Trouble-making is an art, one of which he has mastered. Armed with his weapon of a nose, he’s keenly aware of the location of every particle of food in the house. This includes scraps, wrappings, and all food-related garbage. If you think you can leave the kitchen with food in the garbage bin without returning to utter chaos, you’re wrong. The easy solution is to move the bin, so I do. But he’s resilient, he will not be denied the tasty treasures hidden within the garbage bag. He moves chairs to access bar height tables. He scales counter tops and opens cupboards. He uses the dishcloth on the oven handle to open the oven. Helping himself to whatever’s inside. Nothing is safe on any table in the house. Need to pee? You can expect to return to your snacks or beverages ravaged all over the floor. He knows he’s not supposed to do it, but it doesn’t stop him. If he had his day in court, I’m positive he’d say “I know what I did was wrong, but I don’t regret my actions. The Doritos were worth it.” His cage has been nicknamed the “Penalty Box” and he’s in there more often than not. He’s a rebel who uses his cute face as an excuse to do what he wants, and it works like a charm.

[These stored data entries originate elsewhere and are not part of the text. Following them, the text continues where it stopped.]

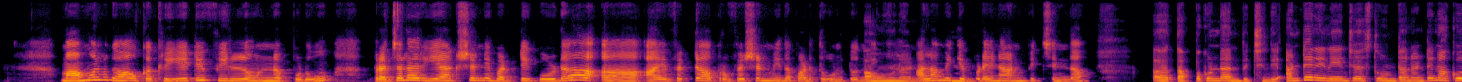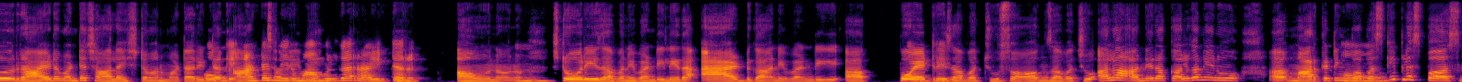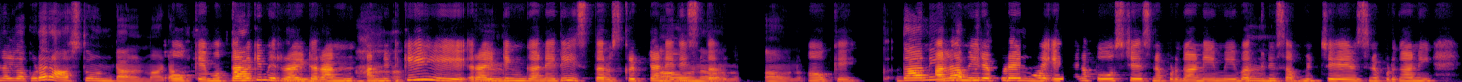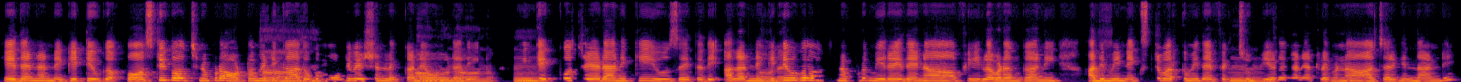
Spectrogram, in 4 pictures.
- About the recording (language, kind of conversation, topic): Telugu, podcast, పబ్లిక్ ప్రతిస్పందన మీ సృజనాత్మక ప్రక్రియను ఎలా మార్చుతుంది?
- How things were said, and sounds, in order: in English: "క్రియేటివ్ ఫీల్డ్‌లో"; in English: "రియాక్షన్‌ని"; in English: "ఎఫెక్ట్"; in English: "ప్రొఫెషన్"; other background noise; in English: "రిటర్న్ ఆర్ట్స్"; in English: "రైటర్"; in English: "స్టోరీస్"; in English: "యాడ్"; in English: "పోయెట్రీస్"; in English: "సాంగ్స్"; in English: "మార్కెటింగ్ పర్పస్‌కి ప్లస్ పర్సనల్‌గా"; in English: "రైటర్"; chuckle; in English: "స్క్రిప్ట్"; in English: "పోస్ట్"; in English: "పబ్లిక్"; in English: "వర్క్‌ని సబ్మిట్"; in English: "నెగెటివ్‌గా, పాజిటివ్‌గా"; in English: "ఆటోమేటిక్‌గా"; in English: "మోటివేషన్"; in English: "యూజ్"; in English: "నెగెటివ్‌గా"; in English: "ఫీల్"; in English: "నెక్స్ట్ వర్క్"; in English: "ఎఫెక్ట్"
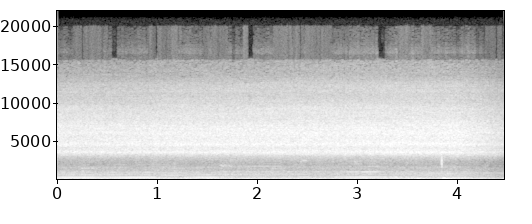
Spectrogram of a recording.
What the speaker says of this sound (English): These cicadas are so loud.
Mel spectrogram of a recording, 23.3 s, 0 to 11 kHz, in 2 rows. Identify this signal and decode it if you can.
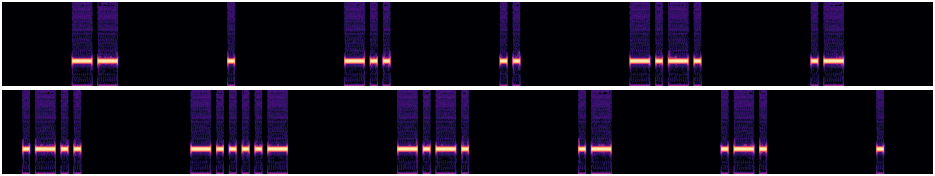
Morse code, heard as a keyed tone, about 15 wpm, spaced as for 5 wpm, 1000 Hz. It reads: MEDICAL-CARE
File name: qotdfiles / 5wpm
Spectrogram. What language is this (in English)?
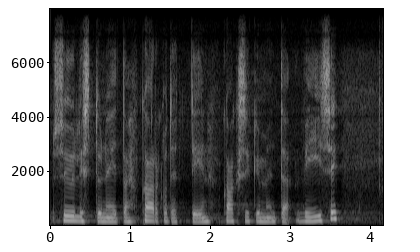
Finnish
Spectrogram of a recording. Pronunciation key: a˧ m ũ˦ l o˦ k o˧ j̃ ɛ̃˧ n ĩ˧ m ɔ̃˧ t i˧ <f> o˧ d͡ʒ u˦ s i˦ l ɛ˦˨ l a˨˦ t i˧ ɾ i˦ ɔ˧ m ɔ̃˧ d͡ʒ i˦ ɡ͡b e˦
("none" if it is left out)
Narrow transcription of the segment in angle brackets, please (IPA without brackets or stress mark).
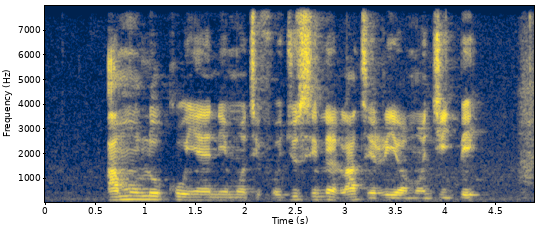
f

It’s not all bad though. He knows tricks, and for a nominal fee (treat) he will perform for you. Funny how a small piece of chicken can turn even the worst of bad-boys into a suck, eating out of the palm of your hand. Literally. He’s learned to bump the ball with his nose when I throw it to him, sending the ball back my way. We play catch more than fetch, admittedly he loves both.
The bark which I complained about earlier is the only security system I need. Plenty of pizza delivery people have jumped back in fear of my mighty beagle. Mostly because it sounds like a little demon is on the other side of the door. It’s always the topic of light banter while we exchange money for pizza. He’s a couch potato which I can appreciate if he could talk he would be my phone-a-friend for any television related trivia show. He kills bugs. He keeps the floors clean while I eat like a savage; a system that has maintained the bond between human and canine for generations. He sleeps in with the best of them. Not the early morning “let me out” type because ain’t nobody got time for that.
I go the extra mile to keep him out of trouble by keeping the garbage bin out of reach and trying my best to keep tabletops clear of any treats he may like. It seems my little beagle has me trained just as much as I’ve trained him. Our relationship has become more of a give-and-take versus the dictatorship of his early days. Ruling with an iron fist wasn’t advantageous for either of us. I demanded respect but never earned it. Sometimes being a leader means recognizing the faults within yourself. For me, I simply couldn’t keep calm. I would completely spazz-out whenever he would do something wrong, it’s no wonder why he would tune me out. After addressing my own issues it became easier to help him with his.
Now, in 2019 my beagle is basically a house cat. He still prances around occasionally showing off his latest toy. The trouble-making has been reduced to a minimum but he still has his moments. His white beard indicates he’s slowing down and I’m excited for that, but it’s bitter-sweet. I’m confident he has a few more antics up his sleeve. My Simon is no quitter.
Merry Christmas, I shit on the floor